Sen. Charles Schumer, D-N.Y., denied Tuesday that the Senate is rushing the immigration bill in a manner similar to the process used to pass Obamacare, countering criticism from Republican colleagues.
“The health care bill we started debating before it was introduced; that’s not happening here," Schumer said during a Senate Judiciary Committee hearing on the bill. “To have a robust committee process is in our interest.”
Obamacare was debated for several months — the Kennedy bill was released in June 2009 and the final version passed in March 2010 — whereas Senate Judiciary Committee Chairman Patrick Leahy, D-Vt., has stated his desire to pass the bill in a few weeks or less.
“I intend to proceed to comprehensive immigration reform with all deliberate speed,” Leahy wrote to Sen. Jeff Sessions, R-Ala., in a March letter informing him that Republicans would only have one week to consider the immigration bill — two, if Republicans use procedural means to slow it. “Under the Rules of our Committee, you will have your rights protected to hold over the legislation the first week that it is listed on the Committee’s agenda. After that, you will have the right to circulate and offer amendments.”
In that letter, Leahy resisted having any committee process. He told Sessions that he would not schedule any hearings on the bill because past Congresses had devoted enough attention to the topic.

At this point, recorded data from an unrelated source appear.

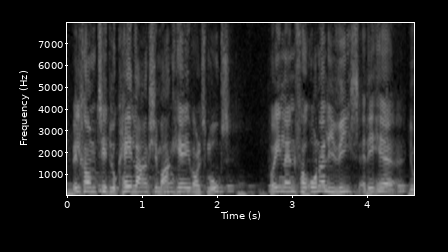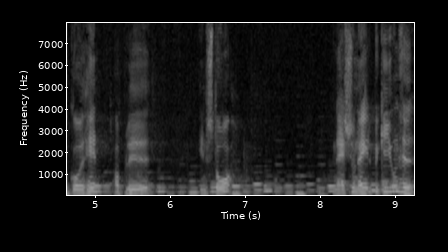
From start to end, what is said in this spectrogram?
Velkommen til et lokalt arrangement her i Voldsmose. På en eller anden forunderlig vis er det her jo gået hen og blevet en stor national begivenhed.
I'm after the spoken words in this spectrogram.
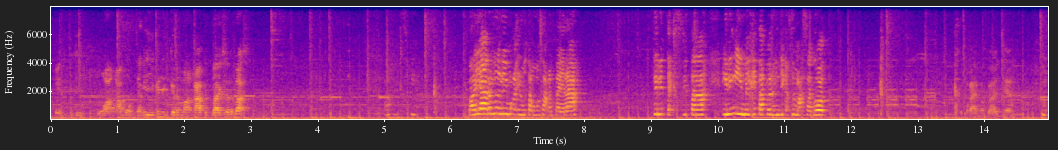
Pwede ko din, mukha nga mo, nakikinig ka ng mga kapitbahay sa labas. Ah, sige. Bayaran mo na yung mga inutang mo sa akin pera. Tinitext kita, ini-email kita pero hindi ka sumasagot. Hindi pa kaya mabayad niyan.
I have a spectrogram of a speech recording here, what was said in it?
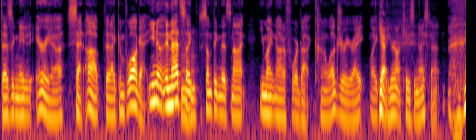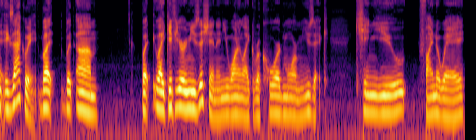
designated area set up that I can vlog at. You know, and that's like something that's not, you might not afford that kind of luxury, right? Like, Yeah, you're not Casey Neistat. exactly. But but um but like if you're a musician and you want to like record more music, can you find a way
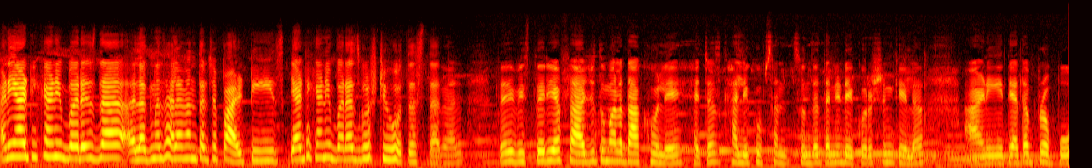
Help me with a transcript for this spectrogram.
आणि या ठिकाणी बरेचदा लग्न झाल्यानंतरच्या पार्टीज या ठिकाणी बऱ्याच गोष्टी होत असतात. तर हे विस्तेरिया फ्लॅट जे तुम्हाला दाखवले ह्याच्याच खाली खूप सुंदर त्यांनी डेकोरेशन केलं. आणि ते आता प्रपोज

“If any of the more junior Senators need time to get up to speed, I will look forward to them discussing their specific readiness problems with me directly and I will look forward to working with them as well,” Leahy wrote.
That letter prompted criticism from Sen. Marco Rubio, R-Fla., a member of the Gang of Eight. “A rush to legislate, without fully considering all views and input from all senators, would be fatal to the effort of earning the public’s confidence,” Rubio wrote.

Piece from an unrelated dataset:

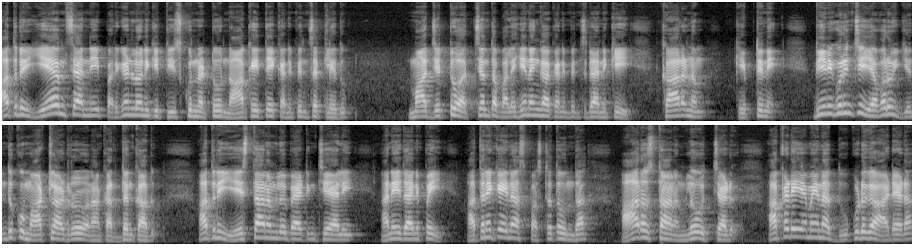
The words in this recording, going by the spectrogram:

Under pressure, Leahy agreed to schedule one hearing (eventually, he added a second), but that didn’t satisfy some of his GOP critics, given that the bill wasn’t released until last Wednesday night but the hearing was scheduled for Friday. (The hearing was postponed to Monday in light of the Boston Marathon bombing.)
“A single hearing scheduled so quickly to discuss legislative language that is not yet even available is completely inadequate for Senators or the American people to get answers to the many questions a bill of this magnitude will inevitably raise,” Sen. Mike Lee, R-Utah, said last week when the schedule was announced.